(THE DATA Opens)

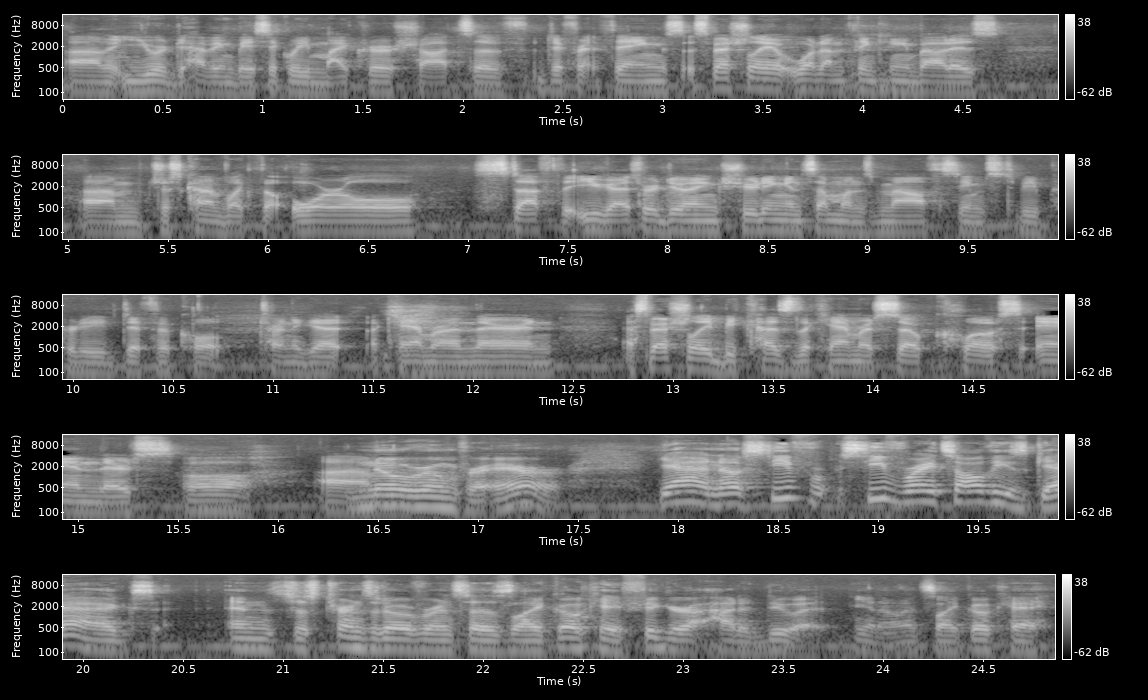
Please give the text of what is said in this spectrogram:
um, you were having basically micro shots of different things? Especially what I'm thinking about is um, just kind of like the oral stuff that you guys were doing. Shooting in someone's mouth seems to be pretty difficult trying to get a camera in there, and especially because the camera is so close in, there's. Oh, no room for error. Yeah, no. Steve Steve writes all these gags and just turns it over and says like, okay, figure out how to do it. You know, it's like okay,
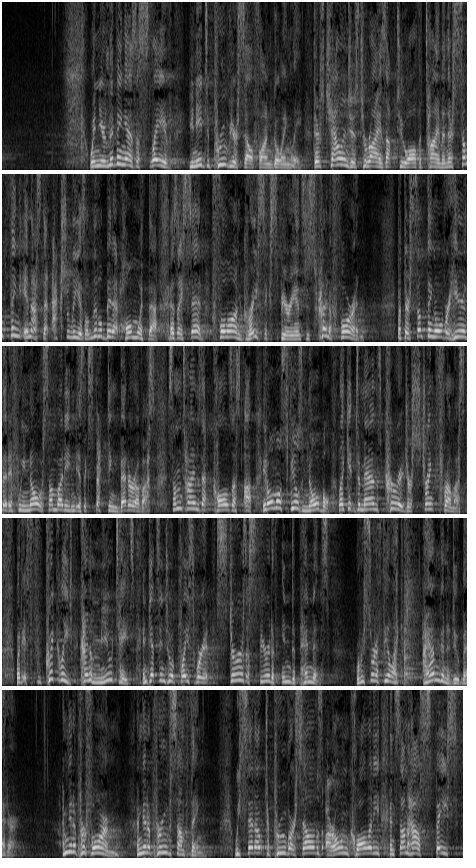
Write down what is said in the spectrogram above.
When you're living as a slave, you need to prove yourself ongoingly. There's challenges to rise up to all the time, and there's something in us that actually is a little bit at home with that. As I said, full on grace experience is kind of foreign. But there's something over here that if we know somebody is expecting better of us, sometimes that calls us up. It almost feels noble, like it demands courage or strength from us. But it quickly kind of mutates and gets into a place where it stirs a spirit of independence, where we sort of feel like, I am going to do better. I'm going to perform. I'm going to prove something. We set out to prove ourselves, our own quality, and somehow space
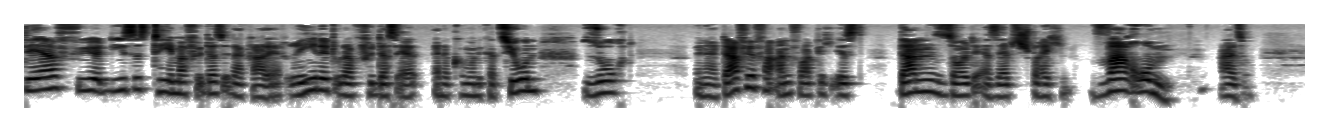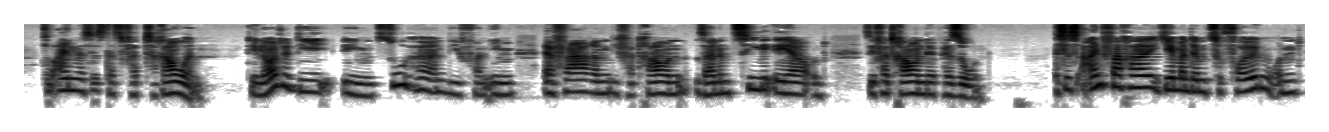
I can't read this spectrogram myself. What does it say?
der für dieses Thema, für das er da gerade redet oder für das er eine Kommunikation sucht, wenn er dafür verantwortlich ist, dann sollte er selbst sprechen. Warum? Also, zum einen ist es das Vertrauen. Die Leute, die ihm zuhören, die von ihm erfahren, die vertrauen seinem Ziel eher und sie vertrauen der Person. Es ist einfacher, jemandem zu folgen und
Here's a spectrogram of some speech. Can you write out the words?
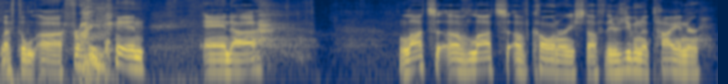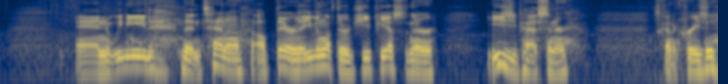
left a uh, frying pan and uh, lots of lots of culinary stuff. There's even a tie in there. And we need the antenna up there. They even left their GPS and their E-ZPass in there. It's kind of crazy.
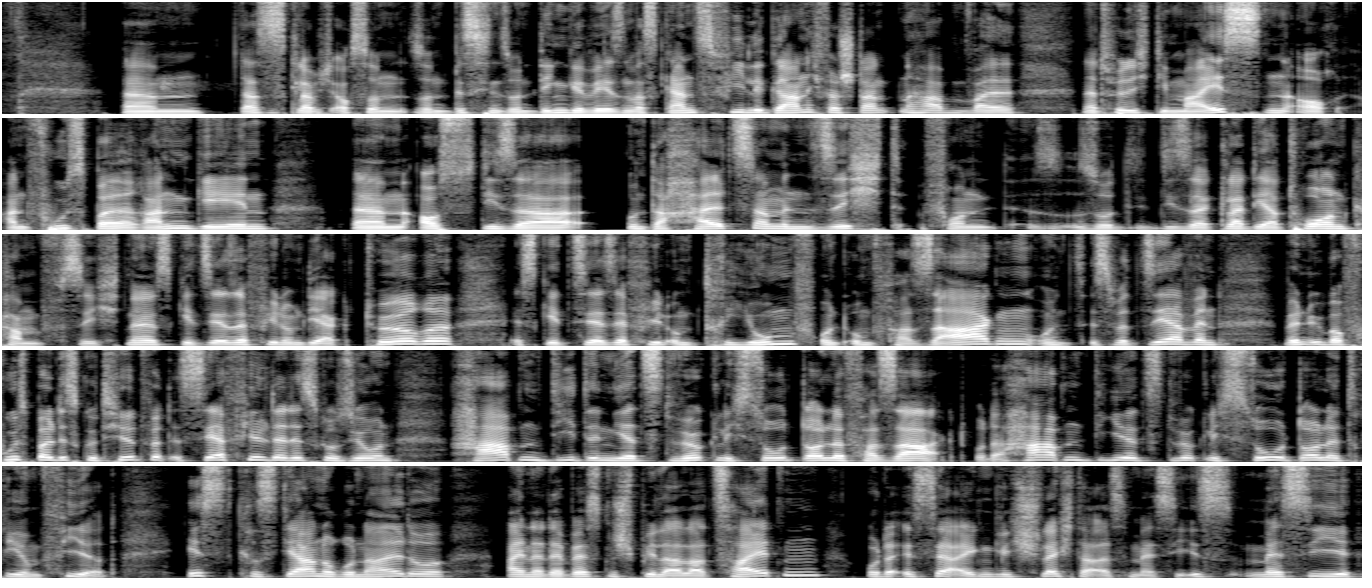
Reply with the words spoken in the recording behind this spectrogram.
Ähm, das ist, glaube ich, auch so ein, so ein bisschen so ein Ding gewesen, was ganz viele gar nicht verstanden haben, weil natürlich die meisten auch an Fußball rangehen ähm, aus dieser unterhaltsamen Sicht von so dieser Gladiatorenkampfsicht. Ne? Es geht sehr, sehr viel um die Akteure, es geht sehr, sehr viel um Triumph und um Versagen und es wird sehr, wenn, wenn über Fußball diskutiert wird, ist sehr viel der Diskussion, haben die denn jetzt wirklich so dolle versagt oder haben die jetzt wirklich so dolle triumphiert? Ist Cristiano Ronaldo einer der besten Spieler aller Zeiten oder ist er eigentlich schlechter als Messi? Ist Messi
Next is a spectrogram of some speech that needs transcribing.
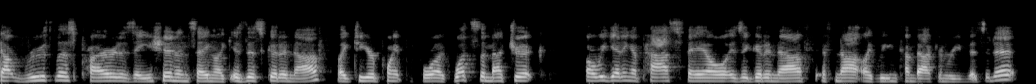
that ruthless prioritization and saying like, is this good enough? Like to your point before, like what's the metric? are we getting a pass fail? Is it good enough? If not, like we can come back and revisit it.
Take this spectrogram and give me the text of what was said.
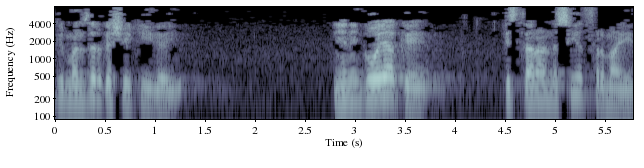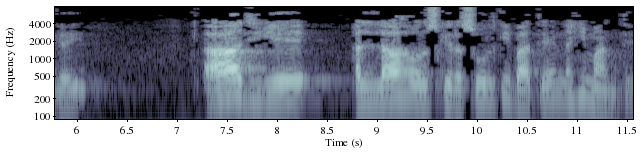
کی منظر کشی کی گئی۔ یعنی گویا کہ اس طرح نصیحت فرمائی گئی کہ آج یہ اللہ اور اس کے رسول کی باتیں نہیں مانتے،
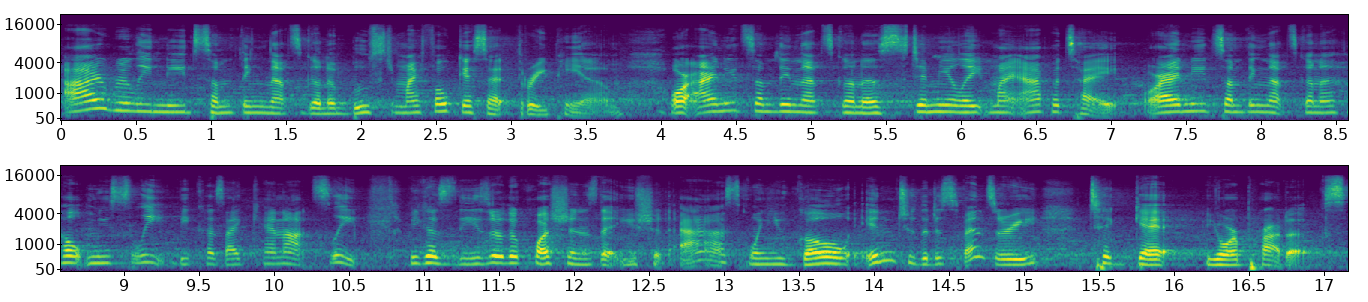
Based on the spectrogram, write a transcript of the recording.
I really need something that's going to boost my focus at 3 p.m., or I need something that's going to stimulate my appetite, or I need something that's going to help me sleep because I cannot sleep. Because these are the questions that you should ask when you go into the dispensary to get your products.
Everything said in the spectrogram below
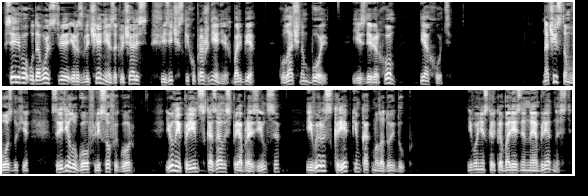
Все его удовольствия и развлечения заключались в физических упражнениях, борьбе, кулачном бое, езде верхом и охоте. На чистом воздухе, среди лугов, лесов и гор, юный принц, казалось, преобразился и вырос крепким, как молодой дуб. Его несколько болезненная бледность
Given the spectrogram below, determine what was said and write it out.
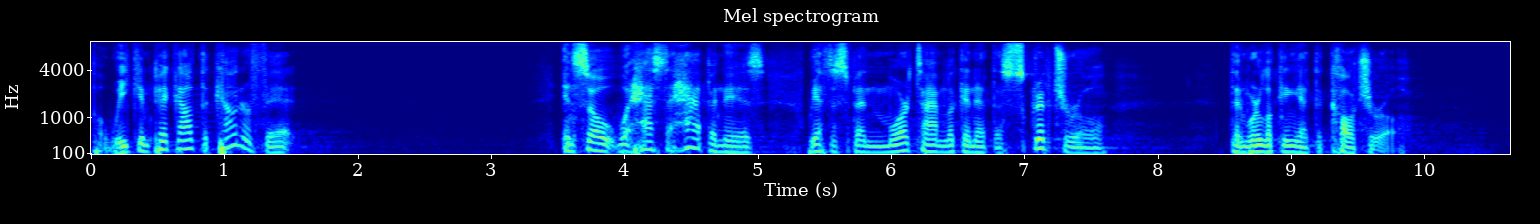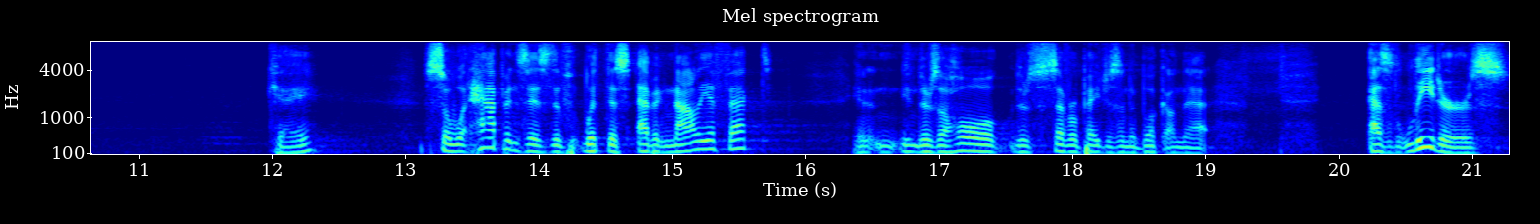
But we can pick out the counterfeit. And so, what has to happen is we have to spend more time looking at the scriptural than we're looking at the cultural. Okay? So what happens is that with this Abagnale effect, and there's a whole, there's several pages in the book on that. As leaders,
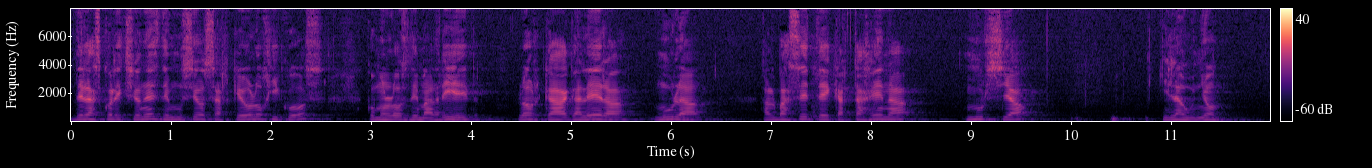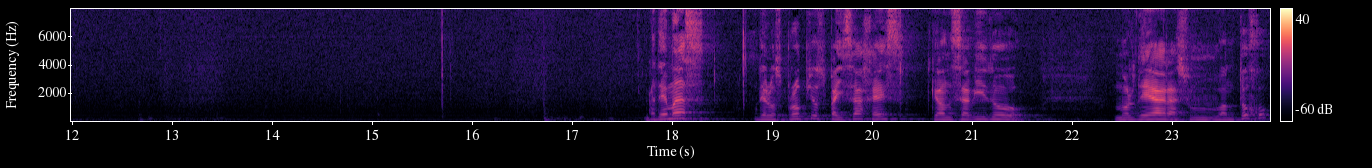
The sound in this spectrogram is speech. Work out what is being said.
de las colecciones de museos arqueológicos como los de Madrid, Lorca, Galera, Mula, Albacete, Cartagena, Murcia y La Unión. Además de los propios paisajes que han sabido moldear a su antojo,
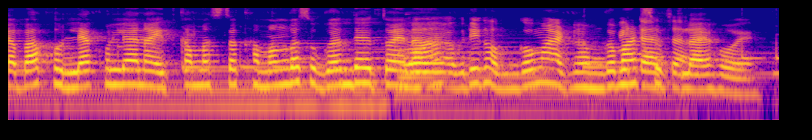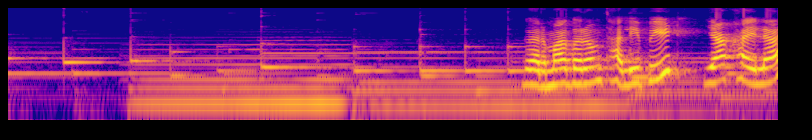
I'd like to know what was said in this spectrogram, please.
डबा खोलल्या खोलल्या ना इतका मस्त खमंग सुगंध येतोय ना. होय, अगदी घमघमाट घमघमाट पिठाचा. सुटलाय होय. गरमागरम थालीपीठ या खायला?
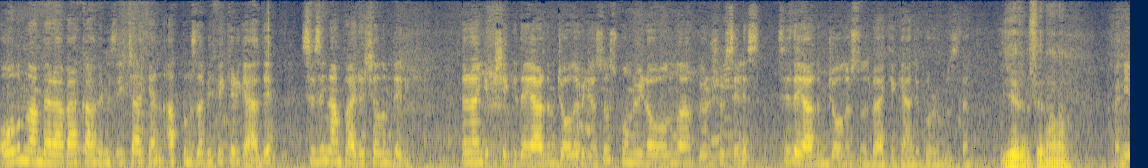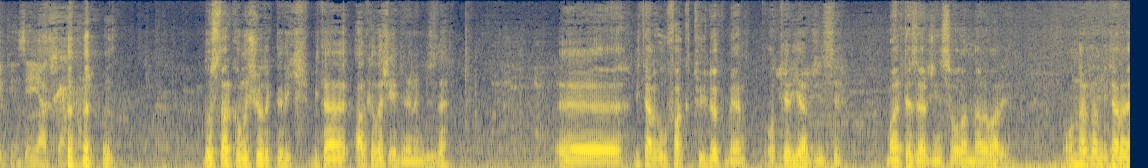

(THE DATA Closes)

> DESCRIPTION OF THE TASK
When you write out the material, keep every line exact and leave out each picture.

> RESPONSE AREA
Please give the text of what is said in this spectrogram:
um, you were having basically micro shots of different things? Especially what I'm thinking about is um, just kind of like the oral stuff that you guys were doing. Shooting in someone's mouth seems to be pretty difficult trying to get a camera in there, and especially because the camera is so close in, there's. Oh, no room for error. Yeah, no. Steve Steve writes all these gags and just turns it over and says like, okay, figure out how to do it. You know, it's like okay,
Write down what is said in the spectrogram above.
When you're living as a slave, you need to prove yourself ongoingly. There's challenges to rise up to all the time, and there's something in us that actually is a little bit at home with that. As I said, full on grace experience is kind of foreign. But there's something over here that if we know somebody is expecting better of us, sometimes that calls us up. It almost feels noble, like it demands courage or strength from us. But it quickly kind of mutates and gets into a place where it stirs a spirit of independence, where we sort of feel like, I am going to do better. I'm going to perform. I'm going to prove something. We set out to prove ourselves, our own quality, and somehow space
I can't read this spectrogram myself. What does it say?
der für dieses Thema, für das er da gerade redet oder für das er eine Kommunikation sucht, wenn er dafür verantwortlich ist, dann sollte er selbst sprechen. Warum? Also, zum einen ist es das Vertrauen. Die Leute, die ihm zuhören, die von ihm erfahren, die vertrauen seinem Ziel eher und sie vertrauen der Person. Es ist einfacher, jemandem zu folgen und
Here's a spectrogram of some speech. Can you write out the words?
left a uh, frying pan and uh, lots of lots of culinary stuff. There's even a tie in there. And we need the antenna up there. They even left their GPS and their E-ZPass in there. It's kind of crazy.
Reply with the words spoken in the recording behind this spectrogram.
Ähm, das ist, glaube ich, auch so ein, so ein bisschen so ein Ding gewesen, was ganz viele gar nicht verstanden haben, weil natürlich die meisten auch an Fußball rangehen ähm, aus dieser unterhaltsamen Sicht von so dieser Gladiatorenkampfsicht. Ne? Es geht sehr, sehr viel um die Akteure, es geht sehr, sehr viel um Triumph und um Versagen und es wird sehr, wenn, wenn über Fußball diskutiert wird, ist sehr viel der Diskussion, haben die denn jetzt wirklich so dolle versagt oder haben die jetzt wirklich so dolle triumphiert? Ist Cristiano Ronaldo einer der besten Spieler aller Zeiten oder ist er eigentlich schlechter als Messi? Ist Messi
Next is a spectrogram of some speech that needs transcribing.
that ruthless prioritization and saying like, is this good enough? Like to your point before, like what's the metric? are we getting a pass fail? Is it good enough? If not, like we can come back and revisit it.
Take this spectrogram and give me the text of what was said.
کی منظر کشی کی گئی۔ یعنی گویا کہ اس طرح نصیحت فرمائی گئی کہ آج یہ اللہ اور اس کے رسول کی باتیں نہیں مانتے،
Based on the spectrogram, write a transcript of the recording.
I really need something that's going to boost my focus at 3 p.m., or I need something that's going to stimulate my appetite, or I need something that's going to help me sleep because I cannot sleep. Because these are the questions that you should ask when you go into the dispensary to get your products.
Everything said in the spectrogram below
Все его удовольствия и развлечения заключались в физических упражнениях, борьбе, кулачном бое, езде верхом и охоте. На чистом воздухе, среди лугов, лесов и гор, юный принц, казалось, преобразился и вырос крепким, как молодой дуб. Его несколько болезненная бледность
Given the spectrogram below, determine what was said and write it out.
But we can pick out the counterfeit. And so, what has to happen is we have to spend more time looking at the scriptural than we're looking at the cultural. Okay? So what happens is that with this Abagnale effect, and there's a whole, there's several pages in the book on that. As leaders,
The sound in this spectrogram is speech. Work out what is being said.
de las colecciones de museos arqueológicos como los de Madrid, Lorca, Galera, Mula, Albacete, Cartagena, Murcia y La Unión. Además de los propios paisajes que han sabido moldear a su antojo,
I'd like to know what was said in this spectrogram, please.
डबा खोलल्या खोलल्या ना इतका मस्त खमंग सुगंध येतोय ना. होय, अगदी घमघमाट घमघमाट पिठाचा. सुटलाय होय. गरमागरम थालीपीठ या खायला?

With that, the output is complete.